Life in Providence: Thoughts from a Providence Associate
This morning I found myself shuffling slowly across my church’s parking lot, murmuring softly in response to the call and response of the rosary and enjoying a beautiful spring day. No, I have not joined some cloistered order, nor am I on a retreat. Rather, I was one of twenty-five or so faithful ranging in age from five to eighty-five who had gathered to celebrate the May Crowning of the Blessed Mother.
This was my first time participating in such an event, and I found myself wondering why I felt moved to attend after so many years of ambivalence. I have always had a strong Marian devotion, but I have never really taken the time to put my finger on why.
As a fairly new mother (and soon-to-be mother of two) I have spent a lot of time in recent history contemplating stewardship. We are stewards of so much in this life: our bodies, our souls, our children, our homes, our relationships, our planet. If we strive to emulate Christ then we even become stewards of strangers and even our enemies. What a potentially overwhelming job for all of us!
As the crowd chanted the last decade of the rosary we came upon a simple statue of Mary clutching her baby to her breast. We have had some difficult weather lately, and the area around the statue had just days before been under several feet of water. What resulted was a washed out path leading to muddy rocks on which the statue stood. It looked as though the statue was emerging from the rocks themselves, a clean and gleaming symbol of new life coming forth from the ordinariness of earth.
I watched as the crown was placed upon the statue, and in that moment I began to see why this event suddenly meant so much to me. Aside from Christ Himself, what better model of selfless stewardship do we have than the Blessed Mother?

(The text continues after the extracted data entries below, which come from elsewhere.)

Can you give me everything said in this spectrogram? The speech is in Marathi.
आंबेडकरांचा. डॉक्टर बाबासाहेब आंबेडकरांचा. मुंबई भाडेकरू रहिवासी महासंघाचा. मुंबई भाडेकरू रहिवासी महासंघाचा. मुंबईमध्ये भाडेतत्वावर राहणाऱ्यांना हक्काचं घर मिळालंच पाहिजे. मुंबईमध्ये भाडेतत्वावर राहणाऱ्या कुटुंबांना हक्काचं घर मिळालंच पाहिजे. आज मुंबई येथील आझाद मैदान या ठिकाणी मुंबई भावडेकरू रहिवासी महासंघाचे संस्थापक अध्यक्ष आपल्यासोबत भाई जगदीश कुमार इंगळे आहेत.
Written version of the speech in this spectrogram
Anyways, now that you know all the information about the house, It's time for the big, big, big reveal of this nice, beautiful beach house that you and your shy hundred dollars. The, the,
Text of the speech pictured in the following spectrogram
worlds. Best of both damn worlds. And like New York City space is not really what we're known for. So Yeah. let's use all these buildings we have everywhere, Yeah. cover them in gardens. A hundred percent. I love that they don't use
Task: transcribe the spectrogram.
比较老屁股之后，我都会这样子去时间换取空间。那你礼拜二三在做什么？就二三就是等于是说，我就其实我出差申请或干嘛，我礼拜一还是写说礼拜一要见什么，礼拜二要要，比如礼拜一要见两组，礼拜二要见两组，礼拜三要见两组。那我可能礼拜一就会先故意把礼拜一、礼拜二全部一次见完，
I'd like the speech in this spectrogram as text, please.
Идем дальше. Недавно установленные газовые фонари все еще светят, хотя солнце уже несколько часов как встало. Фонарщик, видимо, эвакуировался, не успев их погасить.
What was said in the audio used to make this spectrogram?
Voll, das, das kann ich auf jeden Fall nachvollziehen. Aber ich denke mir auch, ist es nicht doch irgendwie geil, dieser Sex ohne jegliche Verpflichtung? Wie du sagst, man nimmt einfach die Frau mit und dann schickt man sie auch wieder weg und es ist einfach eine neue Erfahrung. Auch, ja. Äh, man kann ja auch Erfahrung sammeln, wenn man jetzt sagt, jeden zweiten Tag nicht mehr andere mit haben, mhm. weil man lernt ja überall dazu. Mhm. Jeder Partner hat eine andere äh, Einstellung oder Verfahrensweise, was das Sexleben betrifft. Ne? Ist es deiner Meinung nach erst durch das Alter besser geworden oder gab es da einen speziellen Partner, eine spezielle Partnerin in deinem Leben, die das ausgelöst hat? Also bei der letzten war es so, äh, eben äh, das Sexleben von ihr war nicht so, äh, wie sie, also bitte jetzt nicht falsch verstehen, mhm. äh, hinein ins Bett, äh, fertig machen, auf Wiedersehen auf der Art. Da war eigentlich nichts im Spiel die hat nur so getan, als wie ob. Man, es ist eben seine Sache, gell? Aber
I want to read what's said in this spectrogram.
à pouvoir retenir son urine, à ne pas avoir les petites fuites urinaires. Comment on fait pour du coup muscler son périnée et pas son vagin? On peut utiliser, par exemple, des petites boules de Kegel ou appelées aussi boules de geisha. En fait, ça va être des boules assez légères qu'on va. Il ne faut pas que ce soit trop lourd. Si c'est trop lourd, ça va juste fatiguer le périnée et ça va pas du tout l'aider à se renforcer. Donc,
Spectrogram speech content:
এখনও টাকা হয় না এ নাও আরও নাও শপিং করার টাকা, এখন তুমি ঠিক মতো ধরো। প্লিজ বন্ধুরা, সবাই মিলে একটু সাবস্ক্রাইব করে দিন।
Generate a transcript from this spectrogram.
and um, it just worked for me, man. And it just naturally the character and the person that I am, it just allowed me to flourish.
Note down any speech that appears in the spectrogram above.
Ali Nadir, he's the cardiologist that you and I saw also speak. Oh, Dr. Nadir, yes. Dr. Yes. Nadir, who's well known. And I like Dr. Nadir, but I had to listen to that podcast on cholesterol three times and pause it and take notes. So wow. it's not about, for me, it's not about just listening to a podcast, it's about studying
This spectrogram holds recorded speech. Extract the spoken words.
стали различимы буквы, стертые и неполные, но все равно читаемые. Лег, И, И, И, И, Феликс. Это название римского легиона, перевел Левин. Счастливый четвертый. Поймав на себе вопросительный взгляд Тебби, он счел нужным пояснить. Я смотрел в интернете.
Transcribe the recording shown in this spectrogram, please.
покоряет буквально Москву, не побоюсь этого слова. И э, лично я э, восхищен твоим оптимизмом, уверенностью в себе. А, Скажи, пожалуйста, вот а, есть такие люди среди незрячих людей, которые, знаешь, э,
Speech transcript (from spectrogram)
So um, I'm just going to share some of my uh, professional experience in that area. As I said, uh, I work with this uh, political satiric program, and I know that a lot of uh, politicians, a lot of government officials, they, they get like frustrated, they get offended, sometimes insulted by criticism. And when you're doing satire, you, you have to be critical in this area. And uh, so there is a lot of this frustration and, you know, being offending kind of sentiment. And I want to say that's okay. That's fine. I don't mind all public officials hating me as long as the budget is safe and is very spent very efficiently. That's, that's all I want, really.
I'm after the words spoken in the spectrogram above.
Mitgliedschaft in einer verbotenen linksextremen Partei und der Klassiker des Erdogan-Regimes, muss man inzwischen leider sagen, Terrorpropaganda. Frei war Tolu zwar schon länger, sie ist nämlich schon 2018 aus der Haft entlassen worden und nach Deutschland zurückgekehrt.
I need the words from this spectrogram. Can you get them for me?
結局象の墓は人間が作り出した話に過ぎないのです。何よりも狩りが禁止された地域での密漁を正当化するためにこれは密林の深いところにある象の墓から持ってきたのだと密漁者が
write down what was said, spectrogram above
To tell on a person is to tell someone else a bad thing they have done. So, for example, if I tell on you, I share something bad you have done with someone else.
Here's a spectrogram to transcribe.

The priest began speaking of this “seemingly insignificant” woman who was such an incredible example of faith, and who has been responsible for bringing together and caring for people of all nations, young and old, and even those yet to be born.
A fellow parishioner knelt and began to sing an Arabic hymn to Mary, and as the sound poured forth from the depths of this old woman’s soul I knew with great certainty that no thing, no person, and no action in this world is “insignificant.” Like our Blessed Mother, even the humblest of persons can have an impact the world over as a result of their approach to stewardship, and it is this that I will strive to remember even in the ordinary actions of my life.
As if to echo my thoughts, as the song progressed a small bluebird landed next to the statue, her cerulean wings a stark contrast to its earthy metal. She was carrying a worm to her nest but stopped for several moments, watching us all and taking in the sounds of our song. She was such a small creature, “insignificant” as one of many birds in the forest, but her beauty was radiant as she went about the routine yet sacred task of bestowing her treasure upon her grateful young. No, nothing in this world is insignificant, and it is when we realize this that our stewardship of life can take on new meaning.
How do you interpret our role as “stewards” on earth? What, if any, example do you take from the Blessed Mother?